I find myself ever-increasingly blown away by the power of the weird tapestry that’s woven us all into its warp. I didn’t make it to my high school reunion last weekend. Nor did I attend my college reunion last fall. Both would have been fascinating, but I was preoccupied with my health. I know, where are my priorities?
But one of the side effects of reunions and frightening diseases is people tend to reconnect with you. That and chicken dinners. There have been some long ago friends that have resurfaced, at least for a while. And I’ve gotten closer still with friends that have been there all along. When a best buddy’s brother died, I got a huge hug and was told simply, “I’m glad you’re still around.”
“Me too,” I told him.
A couple guys I went to kindergarten with checked in. One I hadn’t known since the 70s, the other loaned me money after college so I could hitchhike around Ireland and we’ve talked on and off since, with perhaps years in between separating our conversations. I don’t exactly know how all of it happens but there’s always a new or old friend knocking on my electronic door. Often it’s exactly when I need to hear something important or say something profound… or so I think.
My incredibly non-jealous wife smiles when former crushes, mine or theirs, say hi. Yes, they’ve all been female. But I had been estranged, for lack of a more creative word, from a guy who seemed both twisted and braided to me, like my alter ego. We got back together when things were dire last summer. He’s visited and sent me insane messages that made me laugh like we were kids again. He even tried to get me down to the Caribbean on an all-expenses-paid trip. Who says cancer’s all bad?
I’ve been lucky, due to the latest reunion round, to chat with some of the people I hung out with in high school. They were the type who were more on the side — in classes, maybe a party or two. It’s been amazing. Whether it’s the wine impresario, now in St. Louis, who I missed many opportunities with in high school, or the always good and kind bandmate who still lives back in the ‘hood, I have benefitted from our threads overlapping once again in life’s rich tapestry.
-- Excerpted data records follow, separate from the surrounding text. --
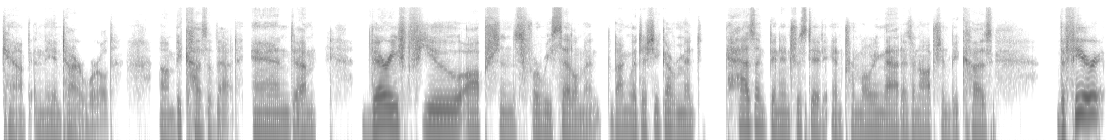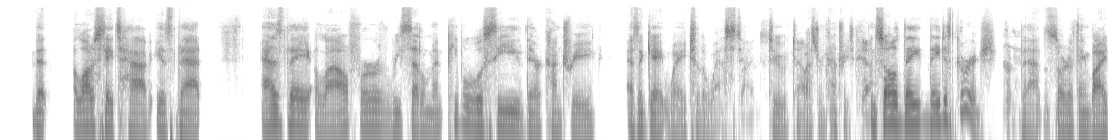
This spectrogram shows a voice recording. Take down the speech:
camp in the entire world um, because of that. And um, very few options for resettlement. The Bangladeshi government hasn't been interested in promoting that as an option because the fear that a lot of states have is that as they allow for resettlement, people will see their country as a gateway to the West, Right. to, to Yeah. Western countries. Yeah. And so they they discourage that Mhm. sort of thing by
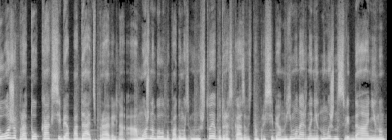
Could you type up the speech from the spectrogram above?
тоже про то, как себя подать правильно. А можно было бы подумать, ну что я буду рассказывать там про себя? Ну ему, наверное, не... Ну мы же на свидании, ну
Then last night and today, via the internet’s weave, I bumped into a casual friend from the horizon who’d been hurting for years. A lost partner and enough bad news to last a lifetime gave her the ability to reach out and offer me the opportunity to give back a thread to the loom that ever plaits.
“Hopefully,” I said to her, “you can find other experiences and people who pull you towards them magnetically, until the realization that we’re all interconnected smacks you in the face.”
I get. I give. Back and forth we all interlace.